global warming climate change
The Obama administration is looking to bolster private commitments to climate change, ahead of summit in Paris later in 2015. (Reuters)

US corporate giants including Apple, Google, Microsoft, Berkshire Hathaway and Goldman Sachs are looking to invest at least $140bn (£90.2bn, €127.4bn) to shrink their carbon footprints, according to media reports.

Executives from 13 major US corporations are due to announce the investment at the White House on 27 July, in the presence of Secretary of State John Kerry and top administration officials.

Other companies on the list are Bank of America, General Motors, Cargill, Alcoa, Wal-Mart Stores, United Parcel Service, Coca-Cola and PepsiCo.

The development was first reported by the Wall Street Journal.

The committed funds will be utilised to cut emissions, provide financing to environmentally-focused companies, reduce water consumption, and produce 1,600 megawatts of new, renewable energy, which is enough to power nearly 1.3 million homes.

The announcement comes as part of the Obama administration's efforts to bolster private commitments to climate change, ahead of a summit in Paris later in 2015. The White House expects to announce a second round of similar pledges later from more companies, Bloomberg reported.

"As the world looks toward global climate negotiations in Paris this December, American leadership at all levels will be essential," the White House said in a fact sheet.

Later this week, the US Environmental Protection Agency is expected to announce final regulations that aim to reduce carbon emissions from American power plants by 30% over 2005 levels by 2030.
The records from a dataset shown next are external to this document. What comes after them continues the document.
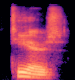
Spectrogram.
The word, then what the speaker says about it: tiers: So it sounds the same as the tears when you're crying, but it's obviously a different thing.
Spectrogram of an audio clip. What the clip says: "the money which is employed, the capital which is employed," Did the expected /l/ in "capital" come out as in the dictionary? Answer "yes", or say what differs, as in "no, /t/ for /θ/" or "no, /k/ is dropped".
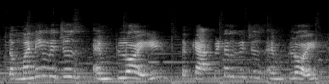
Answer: yes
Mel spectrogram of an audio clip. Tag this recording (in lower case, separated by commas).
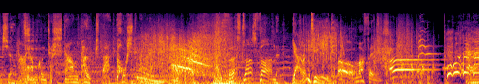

Power plants are the largest single source of carbon pollution in the US, accounting for about one third of all domestic greenhouse gas emissions. The Clean Power Plan will set standards for carbon pollution from power plants, just as we have set limits on power plant emissions of harmful elements.